An earlier version of the health care bill that was introduced by the Senate had a starting date in 2010 and it would have cost the medical device industry approximately $40 billion in excise tax over ten years.  Several large medical device manufacturers and industry groups were able to influence members of Congress so that the final version of the law begins with medical device sales in 2013.  Starting in 2013, the final version of this excise tax provision is expected to cost the medical device industry approximately $20 billion over ten years. Read more »

Bush Tax Cuts Extended

By David DuWaldt | Feb 15, 2011

On December 17, 2010, President Obama signed into law the Tax Relief, Unemployment Insurance Reauthorization and Job Creation Act of 2010 (“Tax Relief Act”).  Pursuant to the Tax Relief Act, certain tax cuts that were enacted during the Bush Administration have been extended until December 31, 2012.

The Tax Relief Act extended through 2012 the individual income tax rate schedule, which provides for a maximum tax rate on ordinary income of 35%.  Without passage of the Tax Relief Act, the individual income tax rate schedule that was introduced during the Clinton Administration, with a maximum tax rate of 39.6%, would have taken effect in 2011.  The income tax rate schedule for estates and nongrantor trusts, with a maximum tax rate of 35% on ordinary income, was also extended through 2012 by the Tax Relief Act.

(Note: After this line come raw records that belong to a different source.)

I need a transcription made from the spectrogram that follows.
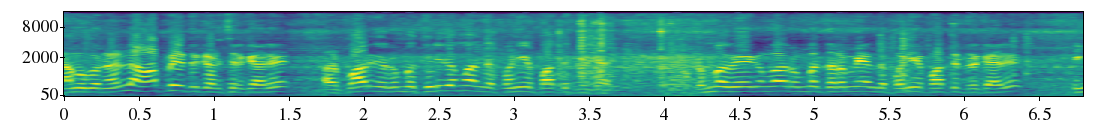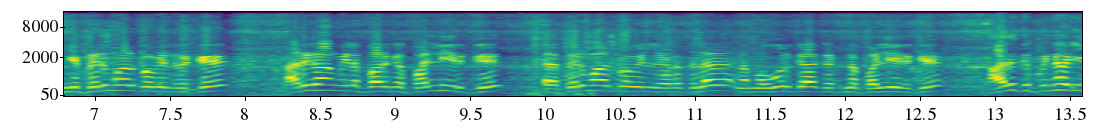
நமக்கு ஒரு நல்ல ஆப்ரேட்டர் கிடச்சிருக்காரு. அவர் பாருங்கள் ரொம்ப துரிதமாக அந்த பணியை பார்த்துட்ருக்காரு ரொம்ப வேகமாக ரொம்ப திறமையாக அந்த பணியை பார்த்துட்ருக்காரு இங்கே பெருமாள் கோவில் இருக்குது அருகாமையில் பாருங்கள் பள்ளி இருக்குது பெருமாள் கோவில் இடத்துல நம்ம ஊருக்காக கட்டின பள்ளி இருக்குது அதுக்கு பின்னாடி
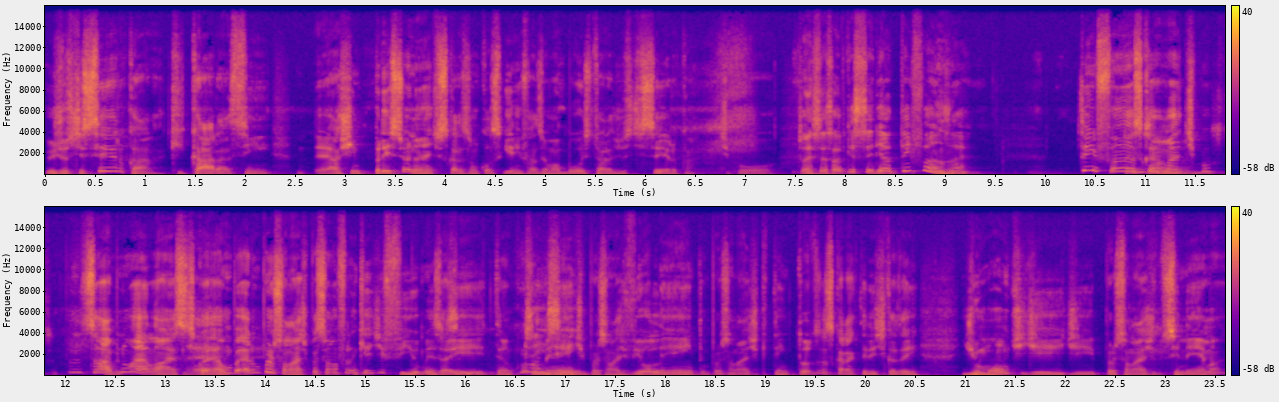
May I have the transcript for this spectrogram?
O Justiceiro, cara. Que, cara, assim, eu acho impressionante os caras não conseguirem fazer uma boa história de Justiceiro, cara. Tipo. Você sabe que esse seriado tem fãs, né? Tem fãs, cara, mas, tipo, sabe, não é lá. Essas é. É um, era um personagem para ser uma franquia de filmes aí, sim. tranquilamente. Sim, sim. Um personagem violento, um personagem que tem todas as características aí de um monte de, de personagem do cinema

Under the Tax Relief Act, the lower tax rate on long-term capital gains and qualifying dividends has been extended until December 31, 2012.  Except for certain items such as unrecaptured Section 1250 gain on real property (25%) and collectibles (28%), the maximum tax rate on long-term capital gains and qualifying dividends is 15%.  Without the Tax Relief Act, for 2011, the maximum tax rate on long-term capital gains would have increased to 20% and dividends would be taxed as ordinary income. Read more »